This online bonus material supplements the review of the Zoom H2 Handy Recorder in the March 2008 issue of EM.
Surround and Surrender
One thing I noticed when using the H2''s 4-channel mode to record in surround was that the recordings didn''t have much front/rear isolation. The spacing angle between the front and rear mics is just 75 degrees, and the mics are essentially coincident. In my experience, more dramatic front/rear differentiation happens with greater distance between the front and rear mics, which creates time-delay cues that enhance your ability to localize the source of a given element in the recording. With near-coincident capsules such as the H2''s, the only directional information is provided by amplitude cues.
It would be very helpful if the H2 could record four channels using a combination of internal mics and external inputs. For example, the perennial problem with line-out board mixes of live gigs is that the vocals are too loud and the audience is too soft. If the H2 could record two channels from its internal mics and another two from its line-level inputs, you could have the best of both worlds—the direct sound from the board, and the audience and room ambience to mix down later.
You might want to record four channels even if you''re interested in stereo playback only, because you can take a 4-channel recording and later mix it down to stereo—right inside the H2. You can combine front and rear channels in equal amounts, or you can set any front/rear and left/right balance you desire using a virtual-joystick-like 3D Pan function. A new stereo file will be created, copying the 4-channel recording into a new stereo file using your custom pan settings.
I did a 4-channel rehearsal-room recording of my band, the Sippy Cups, with the vocals coming from behind the H2, and the drums, bass, guitar, and keys set up in front.
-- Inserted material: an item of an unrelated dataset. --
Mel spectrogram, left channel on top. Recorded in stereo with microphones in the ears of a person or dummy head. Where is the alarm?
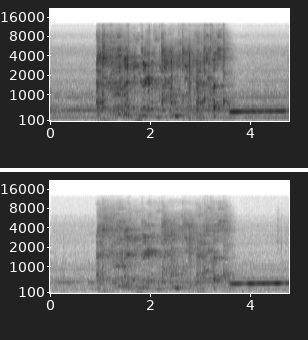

Later I was able to use the 3D Pan function to rebalance the vocal level relative to the instruments (within the limits of the H2''s internal mic''s front/rear isolation). Down-mixing the results makes a WAV file, but you can convert it (or any H2 stereo recording) into an MP3 file at any of the bit rates the H2 supports—handy indeed.